As a side note, @Base/config.ts has code to save some variables in the browser’s local storage. If the user is specifying a different default metaverse, there should be some place that does a Config.setItem(DEFAULT_METAVERSE_URL, newURL).


May 29, 2021 - ROS2 Sending Image

I don’t know why this is not documented better but…

While I was porting my old ROS2 Python test application to the newest ROS2 Foxy on my Raspberry Pi’s, I discovered that I needed to use OpenCV to capture images because picamera does not work in 64 bit](https://github.com/waveform80/picamera/issues/540) .

What’s not documented very well (and I spent several days figuring out) is that, after one has ported to OpenCV, converting an OpenCV image into a ROS2 message is not obvious. After a bunch of Google’ing, one discovers that the ROS2 folks have packaged all the magic into a module called CvBridge.

OpenCV keeps images in cv:im structures and converting that into a byte array that fits into the ROS2 message is tricky. Actually, what’s expected in a ROS2 image message is not documented very well so what works is hard to figure out in the first place.

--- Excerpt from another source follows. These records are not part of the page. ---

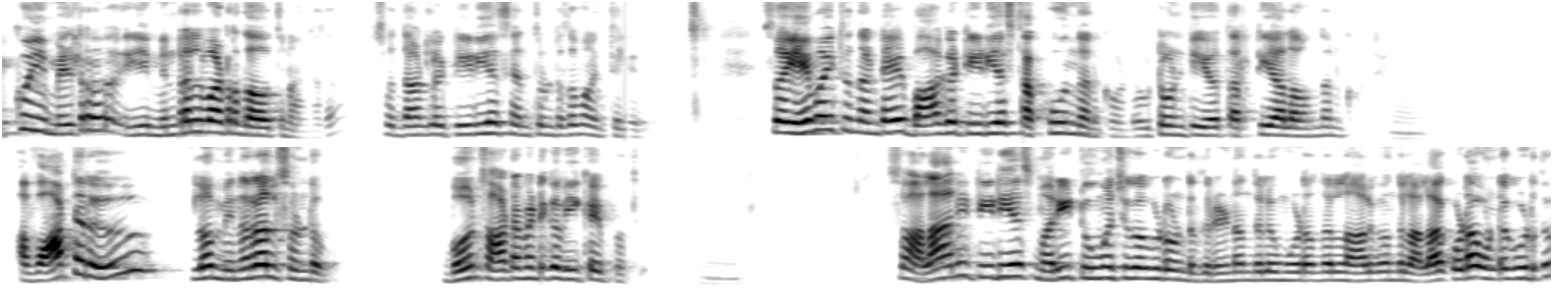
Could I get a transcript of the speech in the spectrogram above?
ఎక్కువ ఈ మిల్టర్ ఈ మినరల్ వాటర్ తాగుతున్నాం కదా సో దాంట్లో టీడీఎస్ ఎంత ఉంటుందో మనకు తెలియదు. సో ఏమవుతుందంటే బాగా టీడీఎస్ తక్కువ ఉందనుకోండి ట్వంటీ థర్టీ అలా ఉందనుకోండి ఆ వాటర్లో మినరల్స్ ఉండవు. బోన్స్ ఆటోమేటిక్గా వీక్ అయిపోతాయి. సో అలా అని టీడీఎస్ మరీ టూ మచ్గా కూడా ఉండదు. రెండు వందలు మూడు వందలు నాలుగు వందలు అలా కూడా ఉండకూడదు.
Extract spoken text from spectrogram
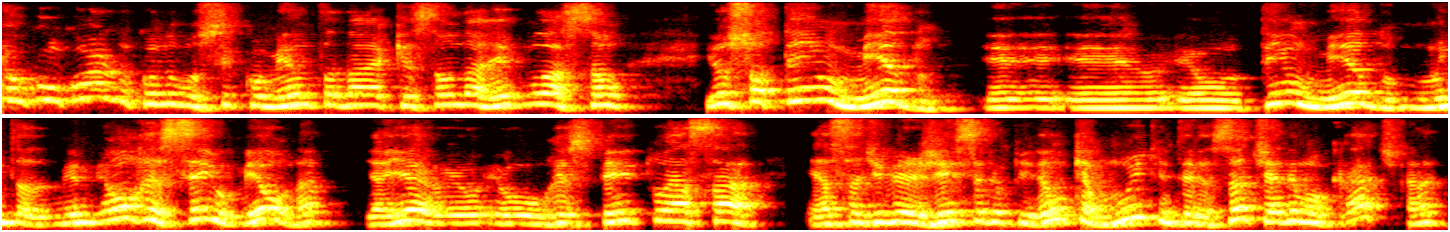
eu concordo quando você comenta da questão da regulação. Eu só tenho medo, é, é, eu tenho medo, muita, é um receio meu, né? E aí eu, eu respeito essa, essa divergência de opinião, que é muito interessante, é democrática, né?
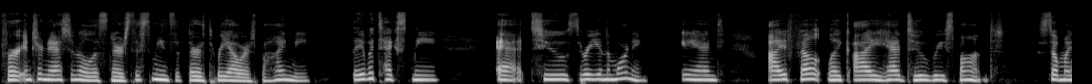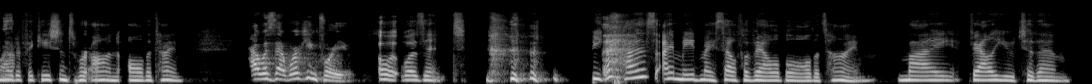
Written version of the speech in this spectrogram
For international listeners, this means that they're three hours behind me. They would text me at two, three in the morning. And I felt like I had to respond. So my wow. notifications were on all the time. How was that working for you? Oh, it wasn't. because I made myself available all the time, my value to them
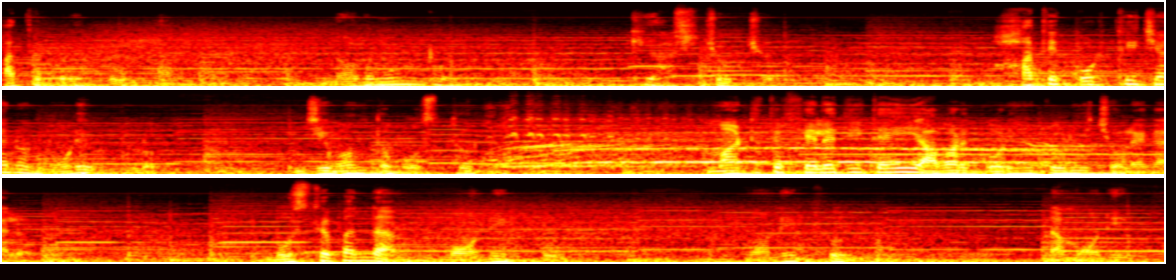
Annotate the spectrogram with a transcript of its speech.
হাতে করে তুললাম। নরমুণ্ড, কি আশ্চর্য। হাতে পড়তেই যেন নড়ে উঠল, জীবন্ত বস্তু। মাটিতে ফেলে দিতেই আবার গড়িয়ে গড়িয়ে চলে গেল। বুঝতে পারলাম মনের ফুল মনের ফুল না মনের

The ROS2 developers have created some tools for the OpenCV users and one is a tool that converts OpenCV images into ROS2 image messages. So, the code ends up looking like:

from sensor_msgs.msg import Image
import cv2
from cv_bridge import CvBridge
self.bridge = CvBridge()
self.camera = cv2.VideoCapture(0)
self.frame_num = 0
self.publisher = self.create_publisher(Image, "topic", 10)
ret, frame = self.camera.read()
if ret == True:
    msg = self.bridge.cv2_to_imgmsg(frame, 'bgr8')
    msg.header.frame_id = str(self.frame_num)   # 'msg' is a ROS2 sensor_msgs/Image.msg
    self.frame_num += 1

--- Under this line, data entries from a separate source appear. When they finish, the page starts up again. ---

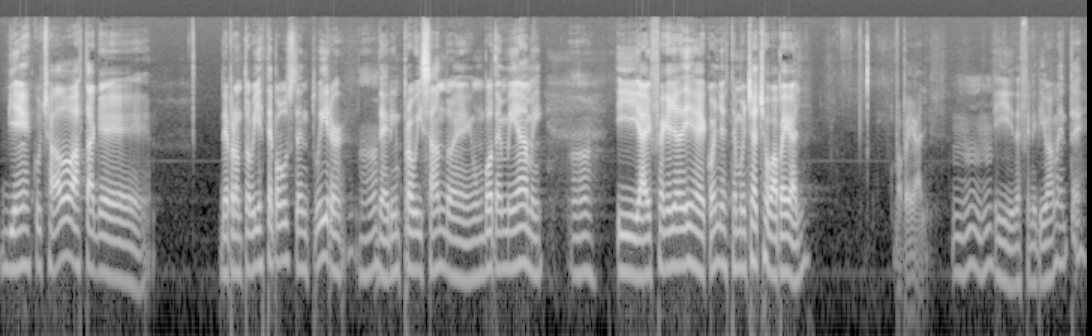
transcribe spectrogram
bien escuchado hasta que de pronto vi este post en Twitter Ajá. de él improvisando en un bote en Miami. Ajá. Y ahí fue que yo dije, coño, este muchacho va a pegar. Va a pegar. Y definitivamente,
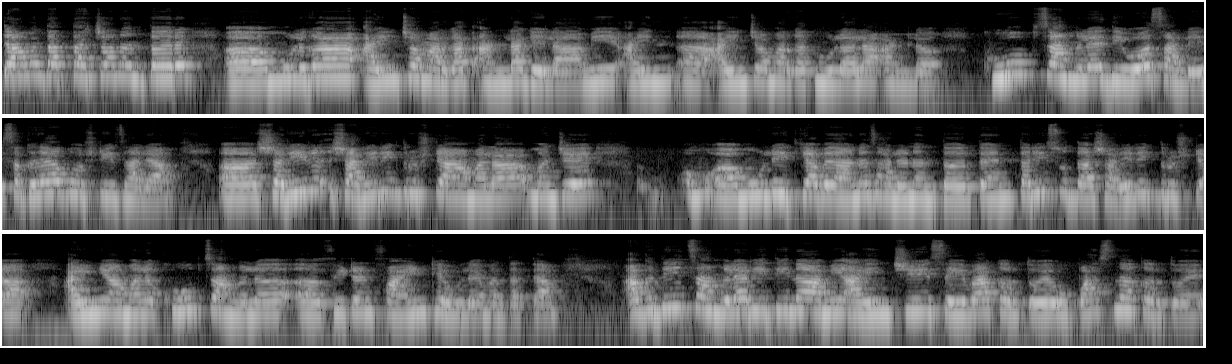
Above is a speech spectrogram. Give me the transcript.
त्या म्हणतात त्याच्यानंतर मुलगा आईंच्या मार्गात आणला गेला. आम्ही आईं आईंच्या मार्गात मुलाला आणलं. खूप चांगले दिवस आले. सगळ्या गोष्टी झाल्या. शरीर शारीरिकदृष्ट्या आम्हाला म्हणजे मुली इतक्या वेळानं झाल्यानंतर त्यां तरीसुद्धा शारीरिकदृष्ट्या आईने आम्हाला खूप चांगलं फिट अँड फाईन ठेवलं आहे म्हणतात त्या. अगदी चांगल्या रीतीनं आम्ही आईंची सेवा करतोय उपासना करतोय.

That is, don’t try to create the image message yourself. Instead, rely on the CvBridge package to create the whole message and then fill it in with other information.


May 10, 2021 - Iamus Walkthrough

Since July of last year, I have been coding a metaverse-server for the Vircadia virtual worlds. The Iamus metaverse-server acts as the coordination point for the independent domain-servers which host the virtual world space.

When High Fidelity open-sourced the code for their virtual world, they kept the central coordination services private so a new service for accounts and discovery was needed.

I created Iamus with NodeJS, ExpressJS, and MongoDB.

For anyone picking up the project and making modifications, there is written documentation on the server’s design, building, running, running as a Docker image, and various notes.

In addition to the written documentation, I created a video walking through the internals of the code:

This should give anyone modifying Iamus an good start.